It's usually not a good idea to go into the recording studio without having some idea of what you're going to record. Most artists have a demo or a written score to work from; some even have full-fledged arrangements down on paper before they ...

| Jul 20, 2003

Yokoyama's ship finally comes in

Ken Yokoyama is crazy. Crazy like a fox, that is. In the past year or so Yokoyama and his nine-member Crazy Ken Band have become the band to watch on the Japanese music scene, due to their brilliantly original fusion of high-concept parody and stellar ...

Sophomores who shine in a new light

| Jun 15, 2003

Sophomores who shine in a new light

Second albums are notoriously difficult, especially if an act's first album has been a success. But on "Modern Lights," Kobe-based pop/jazz duo Orange Pekoe have avoided the "sophomore-album syndrome" by broadening their stylistic template to create a work that demands to be listened to ...

Kei Ogura has still got a lot to celebrate

| May 18, 2003

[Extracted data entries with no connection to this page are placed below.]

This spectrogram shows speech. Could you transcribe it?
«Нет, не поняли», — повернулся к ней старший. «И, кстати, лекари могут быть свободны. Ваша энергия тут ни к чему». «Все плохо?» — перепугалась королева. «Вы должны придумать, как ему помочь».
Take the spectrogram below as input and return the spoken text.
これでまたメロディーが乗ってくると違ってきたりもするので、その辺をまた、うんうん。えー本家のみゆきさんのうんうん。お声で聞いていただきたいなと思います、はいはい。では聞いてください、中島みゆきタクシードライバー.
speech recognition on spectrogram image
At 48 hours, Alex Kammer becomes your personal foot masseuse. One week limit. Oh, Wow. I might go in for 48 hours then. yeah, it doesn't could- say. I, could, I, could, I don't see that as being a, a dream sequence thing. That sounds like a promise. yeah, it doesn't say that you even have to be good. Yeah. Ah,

Kei Ogura has still got a lot to celebrate

Once known as the "singing bank manager," these days Kei Ogura could be called the "singing recovering cancer patient." Best known for his 1975 hit single "Shikuramen No Kaori (Scent Of Cyclamen)," singer/songwriter Ogura spent 26 years working for Dai-Ichi Kangyo Bank before he decided ...

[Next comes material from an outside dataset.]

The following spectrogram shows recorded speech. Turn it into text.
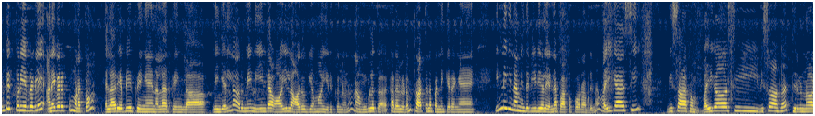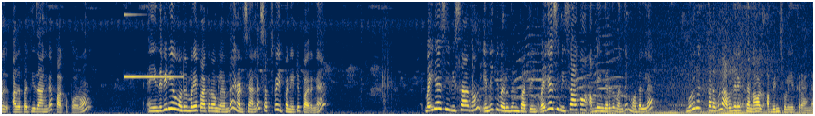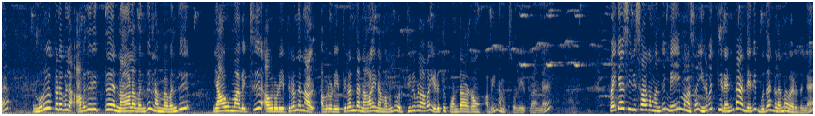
அன்பிற்குரியவர்களே அனைவருக்கும் வணக்கம். எல்லோரும் எப்படி இருக்கிறீங்க? நல்லா இருக்கிறீங்களா? நீங்கள் எல்லாருமே நீண்ட ஆயுள் ஆரோக்கியமாக இருக்கணும்னு நான் உங்களுக்காக கடவுளிடம் பிரார்த்தனை பண்ணிக்கிறேங்க. இன்றைக்கி நம்ம இந்த வீடியோவில் என்ன பார்க்க போகிறோம் அப்படின்னா வைகாசி விசாகம் வைகாசி விசாக திருநாள் அதை பற்றி தாங்க பார்க்க போகிறோம் இந்த வீடியோ முதல் முறையாக பார்க்குறவங்களா இருந்தால் என்னோடய சேனலை சப்ஸ்கிரைப் பண்ணிவிட்டு பாருங்கள் வைகாசி விசாகம் என்னைக்கு வருதுன்னு பார்த்தீங்க வைகாசி விசாகம் அப்படிங்கிறது வந்து முதல்ல முருகக்கடவுள் அவதரித்த நாள் அப்படின்னு சொல்லியிருக்கிறாங்க. முருகக்கடவுள் அவதரித்த நாளை வந்து நம்ம வந்து ஞாபகமாக வச்சு அவருடைய பிறந்த நாள் அவருடைய பிறந்த நாளை நம்ம வந்து ஒரு திருவிழாவாக எடுத்து கொண்டாடுறோம் அப்படின்னு நமக்கு சொல்லியிருக்கிறாங்க. வைகாசி விசாகம் வந்து மே மாதம் இருபத்தி ரெண்டாம் தேதி புதன்கிழமை வருதுங்க.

There is no escape from the silliness

| Apr 20, 2003

There is no escape from the silliness

It's only April, but the silly season already seems to be upon us. The first sign was the recent announcement by Universal Music's classical department that on June 11 it will release a single titled "Asagohan (Breakfast)," which is a rather unusual a capella version ...

| Mar 30, 2003

Space Shower TV bangs a gong in style

I've always had a soft spot in my heart for Space Shower TV, the Japanese homegrown equivalent of MTV. With its unpretentious presenters, high quotient of decidedly unslick, locally made music videos and low-key artist interviews, Space Shower has a strong "street" feel. Despite its ...

Lowdown on rising stars

| Feb 16, 2003

Lowdown on rising stars

They sing low and they're aiming high. Unlike the chipmunk-on-helium vocal style favored by most Japanese female pop singers, newcomers Asuca Hayashi and Ai have remarkably mature, almost husky voices. And in contrast to the squeaky-clean idol crew, they're cultivating sophisticated public images that appeal ...

| Jan 19, 2003

Independent music was the smart alternative in '02

2002 was not a vintage year, to put it mildly, for the Japanese music industry. Sales of CDs were down for the fourth straight year, and just one single -- female vocalist Ayumi Hamasaki's "H" (Avex) -- topped the million-sales mark during the year, ...

Jan 1, 2003

Too young to fall in love?

2002 was an eventful year, to say the least, for superstar singer/songwriter Utada Hikaru. In March, she signed a international recording deal (as an English-language artist -- she remains signed to Toshiba-EMI as a Japanese-language artist) with Island Def Jam. Utada told Billboard magazine that ...

| Dec 15, 2002

Ann Lewis in driver's seat with new single

What happens to idols after their popularity has waned? Some manage to stay in the game by doing stuff like cheesy Christmas dinner shows (have you booked yours yet?). Some use their erstwhile fame as a springboard into politics. But most just sink into middle-class ...